“Eddie Murphy Tribute” (Rock, Murphy) I honestly made a deep sighing sound as I started to write this part. Murphy hasn’t appeared on SNL since 1984, mainly stemming from an on-air joke that David Spade made in the early ‘90s about Murphy. I would bet a lot of money that SNL tried to get Murphy to perform in some capacity, then Murphy finally agreed to be on the show after an offer resembling “what if we kiss your ass for 10 minutes” was made. Now, here’s the thing: Murphy deserved to have his ass kissed. If I were Murphy, I’d be a little miffed about that joke, too. He really did save SNL, and a joke about his flailing movie career seemed unnecessarily mean. Having said that, I wish Murphy had more to say than “thanks” after getting such a warm reception. After weeks of hype, that was pretty much it. Murphy spoke for such a short amount of time, it wasn’t even time for the commercial break yet (fitting, right after Rock bragged how Murphy once went out to kill some dead air), setting up an awkward exchange and a fade out as Murphy began talking again. Anyway, I want to live in a world in which Eddie Murphy embraces SNL again, and we obviously aren’t quite there yet. Baby steps, I suppose.
“ESPN Classic” (Forte, Sudeikis) Yes, this was super short, but who cares? Who would have guessed we’d see Twinkle and Stink on this show?
“Audience Q&A” (Seinfeld, Douglas, Goodman, Franco, David, Cleghorne, Johnson, Meadows, Odenkirk, Palin) Some of these interactions worked, some didn’t. But this was all kind of worth it just for the exchange between Jerry Seinfeld and Larry David. Also, this was the first time that Sarah Palin’s presence somewhere was actually not bad! Credit where it’s due: She actually nailed her lines. Also, Tim Meadows bringing up that (let’s face it, kind of oddly ranked) Rolling Stone list of cast members was pretty great. It’s too bad Robert Downey, Jr. wasn’t there to respond to being ranked dead last.
“Tracy Morgan Moment” (Fey, Baldwin) I happened to be sitting next to Tracy Morgan’s publicist when this aired and he had no idea this was happening. I usually just assumed everything is planned out to a point that everyone on “the inside” knows what’s coming and when, but this came as a legitimate surprise and he looked legitimately touched.
“That’s When You Break” (Samberg, Sandler, Hader, Galifianakis) I actually enjoyed watching Sandler participate in this digital short. And, see, here’s another clever way to make a montage into something new. And, yes, repeating Fallon and Sanz over and over and over was funny and it was true and it was warranted.
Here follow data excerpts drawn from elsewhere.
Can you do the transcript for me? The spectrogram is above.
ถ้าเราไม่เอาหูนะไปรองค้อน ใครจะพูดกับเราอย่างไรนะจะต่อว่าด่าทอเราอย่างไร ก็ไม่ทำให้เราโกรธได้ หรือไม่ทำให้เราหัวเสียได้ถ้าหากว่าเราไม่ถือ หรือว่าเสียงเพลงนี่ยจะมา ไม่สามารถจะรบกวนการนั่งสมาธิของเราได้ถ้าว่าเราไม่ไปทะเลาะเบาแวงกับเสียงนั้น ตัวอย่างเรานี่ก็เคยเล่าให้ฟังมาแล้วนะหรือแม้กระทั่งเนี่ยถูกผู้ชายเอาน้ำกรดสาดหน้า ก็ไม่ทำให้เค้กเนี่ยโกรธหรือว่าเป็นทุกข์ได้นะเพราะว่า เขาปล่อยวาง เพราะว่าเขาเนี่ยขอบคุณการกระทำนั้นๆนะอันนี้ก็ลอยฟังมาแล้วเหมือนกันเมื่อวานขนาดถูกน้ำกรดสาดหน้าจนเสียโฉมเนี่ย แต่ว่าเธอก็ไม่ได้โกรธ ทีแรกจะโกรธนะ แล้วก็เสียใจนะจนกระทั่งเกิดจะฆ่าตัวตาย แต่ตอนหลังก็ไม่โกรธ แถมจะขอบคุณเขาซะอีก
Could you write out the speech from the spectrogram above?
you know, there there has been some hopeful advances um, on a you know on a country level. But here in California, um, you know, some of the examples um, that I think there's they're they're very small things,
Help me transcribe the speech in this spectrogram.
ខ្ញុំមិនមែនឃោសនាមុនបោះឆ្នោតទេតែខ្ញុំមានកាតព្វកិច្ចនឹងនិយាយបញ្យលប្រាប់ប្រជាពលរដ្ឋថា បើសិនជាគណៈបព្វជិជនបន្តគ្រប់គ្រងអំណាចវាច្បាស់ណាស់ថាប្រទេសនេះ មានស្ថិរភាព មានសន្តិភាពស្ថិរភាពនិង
“Wayne’s World” (Myers, Carvey) Two things about this stood out. First, the joke about Kanye West (who was a good sport and participated) that we were all thinking about was his tendency to crash awards speeches. But, there’s added context when we remember Mike Myers’ own history with Kanye during the benefit special to help the victims of Hurricane Katrina. Second, it was really great that, in the end, this became a tribute to the crew of SNL. Having just recently done that piece on the set designers, but also watching how this show operates from behind the scenes, it’s a miracle they pull it off every week. But, here’s the thing: When you talk to the members of the crew, they don’t realize that what they do is miracle. To them, so many of them have been doing it for so long, it’s just “normal.” Anyway, they all very much deserved that tribute.
Mike Ryan has written for The Huffington Post, Wired, Vanity Fair and New York. He is senior entertainment writer at Uproxx. You can contact him directly on Twitter.